'Tongue' is masterful. This album sees Anenon in expert form, fully realizing his potential. I admire and enjoy the minimalist compositions of Jon Gibson from the 70's and this new release, while right in that wheelhouse, is unique to Anenon. A fortay into thoughtful, trance like, and present soundscapes of balanced acoustic and electronic harmony. bravo!
Almost a millennium ago, the Italian poet, Dante Alighieri offered the indelible axiom: “heat cannot be separated from fire, or beauty from The Eternal.” In the centuries since, almost every strain of logic has been upended, save for the inextricable connection tethering beauty and timelessness.
Anenon’s Tongue is a beautiful album. That’s an adjective whose meaning has practically been obliterated by Hallmark prose and hyperbolic idiocy. But occasionally, a work of art digs deep enough to excavate the underlying meaning that existed in antiquity and figures to persist until we’re soil and dust.
This is beauty materialized through the abstract articulation of love, loss, fear, addiction, confidence, longing, hope, and sadness. At its best, the infinite array of human emotions swirled and distilled into sound. Sound becomes melody, harmony, and rhythm. The medium happens to be music, but it could really be anything. Pure expression. Tools mean nothing more and nothing less than palette and color.
Released on Friends of Friends, the fourth LP from the musician and composer born Brian Allen Simon was created in just under a month far away from his native Los Angeles near the small town of Palaia in Italy’s Tuscany region—home to some of the history’s finest creators from Dante to the Florentine Renaissance painters, Puccini to Andrea Bocelli.
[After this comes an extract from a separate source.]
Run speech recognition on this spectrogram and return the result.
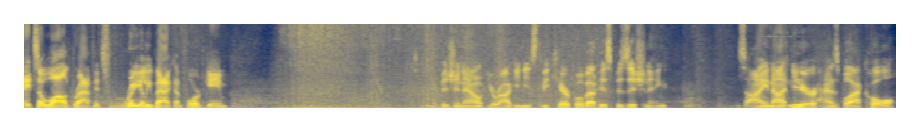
It's a wild graph. It's really back and forth game. Vision out. Yuragi needs to be careful about his positioning. Zai not near, has Black Hole.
If its backstory sounds almost absurdly picaresque, it’s a reflection of Anenon’s drive to find a setting staggeringly gorgeous enough to match the iridescence of the compositions. It was born inside a makeshift attic studio on the third story of a 16th Century Tuscan villa, during April of 2017.
As America shuddered in a dystopian spring, Simon decamped overseas to attempt to find something pure and ostensibly forgotten—soul music—not in the rhythm and blues sense, but something capable of reaching deep into our DNA coding and dimly remembered past.
It’s reminiscent of Brian Eno trying to produce an ambient record for Fela Kuti or Mulatu Astatke. Hints of John Cage and Steve Reich suffuse the former UCLA music history student’s deft manipulation of space, time, tension, and mood. It’s a beauty that’s both plaintive and prismatic. A jazz album, an electronic album, an ambient album, a classical album, an agnostic spiritual.
“I live in the city of ephemerality. The omnipresent LA light soaks my mind and body and moves me forward towards a dark and inconsistent absence of remembrance,” Simon says. “Around me, histories are bought and sold daily in an unplanned, urban and suburban dwelling that on paper makes zero sense, but in reality has become a haven for wide open creative thinking and action that couldn’t exist anywhere else. No matter where I go, the music that I make comes from this state of mind.”
His previous gem, Petrol tapped into the brilliance of this cognitive civic dissonance. Fader hailed it as “smooth and meditative… a parting gift to LA.” Pitchfork raved that it was a “major step forward.” British avant-garde bible, The Wire, offered similar adulation.
The major step forward has been followed by a quantum leap by the self-taught musician who first picked up the saxophone at 22. This represents Simon’s newfound ability to physically express and articulate sound in a pure and universal manner. These are highly personal songs of acceptance constructed mostly from soprano saxophone, piano with synthesizer, and field recording embellishments weaving in and out. A rolling Tuscan landscape filtered through the lens of an Angeleno.
“I wanted to make music that can live inside of anywhere one finds themselves: city or country,” Simon says. “It’s a series of shifting moods and melodies that through the heart, mind, hands, throat, and tongue sing an outpouring of metaphysical, nuanced psychedelic passing truth.”
It’s Tongue—a self-contained universe, a place where emotional and intellectual articulation coalesce and are physically let go into the world through sound and human communication. A masterwork of ineffable and profound beauty.
With terrifying originality and thought-provoking beauty, "Everywhere at the end of time" paints the bliss and anguish of memory loss.
—An aural cup of tea brewed with the old leaves of ballroom-records, sweetened with the honey of happy memories, tinged with the bitterness of nostalgia, poisoned with memory loss... I can't seem to stop myself from always coming back for another sip. Arrow Hopper